Many years ago I was working on passing a TDX track with my first dog.

TDX (Tracking Dog Excellent) requirements are:

--Three to five hours old
--800 to 1,000 yards long
--4 articles
--2 crosstracks
--2 obstacles

Tracking is theoretically non-competitive. You're either perfect or you're not. You either pass or you fail. There is no time limit, as long as the dog is actively working (in the opinion of the judges). This doesn't stop people from bragging--my dog got her TD in five minutes or my dog ran his TDX in seven minutes. Because we are human and we like to compete.

Riley, my first dog, and I had been working on our TDX for awhile, had already nearly passed one hot day near Chicago but were defeated by the heat. So, now it's November and we're in a test in southern Iowa. Riley is a pretty fast tracker, though she wastes a lot of time on corners. I pick up the first article--a scarf--and she starts great. She makes the first turn on the hill and pretty much right away we find the second article--a sneaker. I have nowhere to actually put a sneaker so I stuff it down the front of my jacket.

We zip through a creek and up another hill. Riley makes another turn goes down that leg and...nothing. For twenty minutes she works and works and works the corner on the side of a hill.

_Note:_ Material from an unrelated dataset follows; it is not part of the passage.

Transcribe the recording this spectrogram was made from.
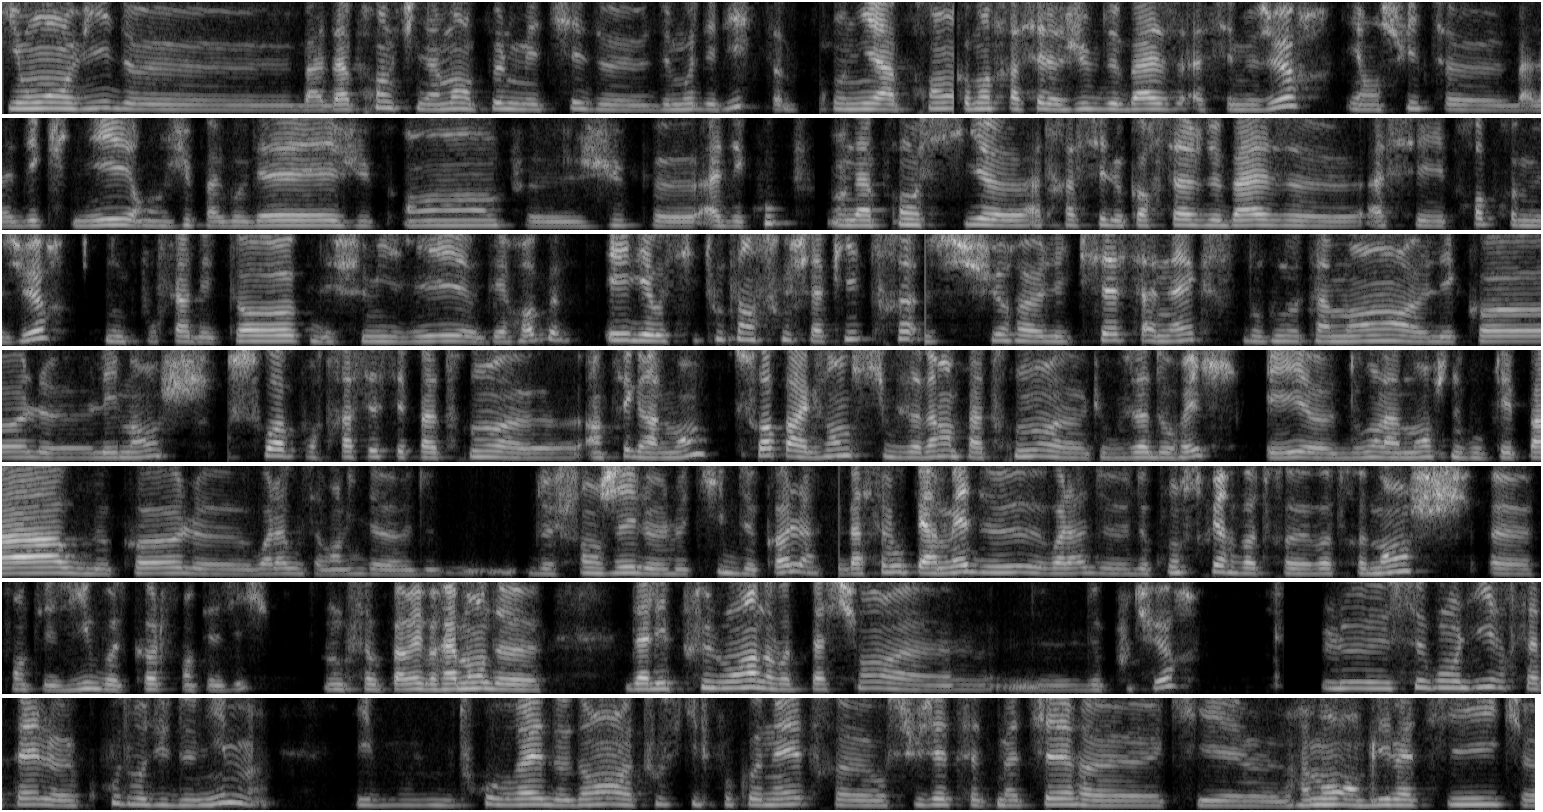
qui ont envie bah, d'apprendre finalement un peu le métier de, modéliste. On y apprend comment tracer la jupe de base à ses mesures et ensuite euh, bah, la décliner en jupe à godet, jupe ample, jupe euh, à découpe. On apprend aussi euh, à tracer le corsage de base à ses propres mesures, donc pour faire des tops, des chemisiers, des robes. Et il y a aussi tout un sous-chapitre sur les pièces annexes, donc notamment les cols, les manches, soit pour tracer ces patrons intégralement, soit par exemple si vous avez un patron que vous adorez et euh, la manche ne vous plaît pas ou le col, euh, voilà, vous avez envie de, changer le, type de col, bah, ça vous permet de, voilà, de, construire votre, votre manche euh, fantaisie ou votre col fantaisie. Donc ça vous permet vraiment d'aller plus loin dans votre passion euh, de, couture. Le second livre s'appelle Coudre du denim et vous trouverez dedans tout ce qu'il faut connaître au sujet de cette matière qui est vraiment emblématique,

...and works.

I think we should quit. I want to quit so bad I can taste it. But the judges don't whistle and Riley doesn't quit. Eventually we go on, skirt an obstacle and find the third article--a pair of socks. We go back up another hill. I become convinced that the turn is at a small cedar tree and waste ten minutes before I let her back up and pick up the track again. We make one more turn and run a nice last leg to the glove.

Total time: 54 minutes.

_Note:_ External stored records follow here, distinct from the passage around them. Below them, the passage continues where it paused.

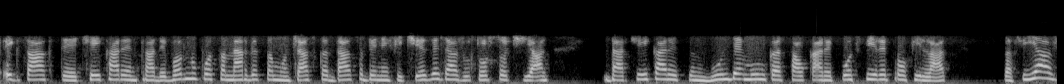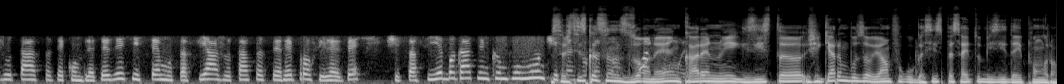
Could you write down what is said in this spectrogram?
exacte, cei care într-adevăr nu pot să meargă să muncească, da, să beneficieze de ajutor social, dar cei care sunt buni de muncă sau care pot fi reprofilați, să fie ajutați să se completeze sistemul, să fie ajutați să se reprofileze și să fie băgați în câmpul muncii. Să știți că, că sunt zone în care nu există, și chiar în Buzău, eu am făcut, găsiți pe site-ul busyday.ro.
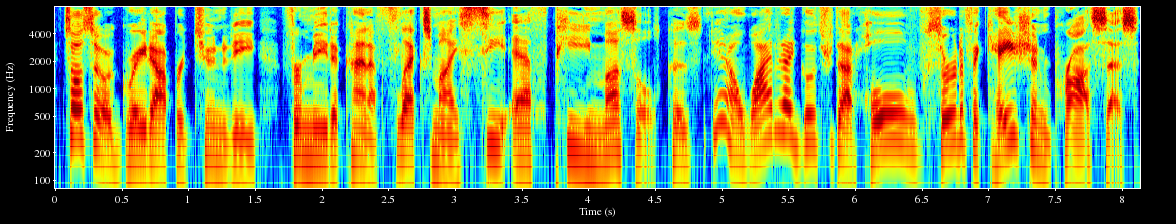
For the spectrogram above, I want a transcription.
It's also a great opportunity for me to kind of flex my CFP muscle because, you know, why did I go through that whole certification process?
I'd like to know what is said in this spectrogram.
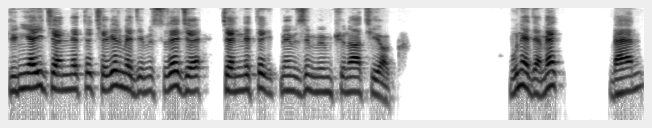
dünyayı cennete çevirmediğimiz sürece cennete gitmemizin mümkünatı yok. Bu ne demek? Ben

54 minutes!

Average time for a successful TDX track is 15 to 20 minutes. It can be done--fast--in seven minutes or so.

But here's the thing: our 54 minute track? Was the most awesome thing I have ever done in my life ever. The. Most. Awesome. Would it have been as awesome if we'd done it in five minutes or seven minutes? I don't know. It doesn't matter.

It doesn't matter.

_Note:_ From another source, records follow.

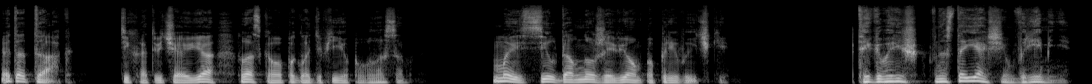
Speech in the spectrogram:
Это так, тихо отвечаю я, ласково погладив ее по волосам. Мы с сил давно живем по привычке. Ты говоришь в настоящем времени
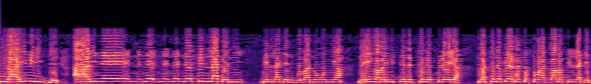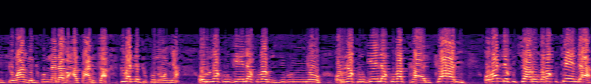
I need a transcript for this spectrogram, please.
ng'ayimiridde ali ne bin ladeni bin ladeni gwe banoonya naye nga bayimiridde ne tone bleya nga tone bleya takyasobola kugamba bin ladeni ti owange tukunna nabahasa anka tubadde tukunoonya. Olunaku lugenda kuba luzibu nnyo olunaku lugenda kuba kaalikaali obadde ku kyalo nga bakutenda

That was sixteen years ago next month and I still remember every turn and what the articles were. Because it was that awesome.

I saw a discussion recently where someone was talking about taking just a few hours from concept to finished edited short story. Part of the discussion of this was, inevitably, how that was a sign of a professional, wicked fast and ready to send.

But here's the thing. Writing isn't actually a speed contest. When your published novel or story is sitting in someone's hands they have no idea how long it took you to write it. What they care about is whether it's good. So don’t worry about being fast or slow.

Be good.


Oh, for heaven's sake. Writing isn't a performance art.
Unless you're Harlan Ellison in the shop window :)
You're reading the wrong discussions! And in your case, it's about the awesome, not the speed.
Well, I've never yet heard anyone say--I wish I could slow my writing down. But there are definitely people out there who should.
Love this post, Deb. I wish I could remember that sometimes, like in your tracking example, the journey can be just as important -- if not more important -- than the destination. So many times I get mired in writing a first draft or a revision and am focusing so much on the deadline that forget that hey, writing is *fun*.
It's a journey, not a destination. I should have that posted somewhere so I see it first thing every morning.
We should have it tattooed on the back of our hands.
Oh, hey, thanks. I needed to hear this. (Also, I enjoyed your post a while back that the author's age doesn't matter. Can you guess that I'm a slow, older author? :-) I appreciate these posts.
Thanks. It's all stuff I have to remind myself about over and over :)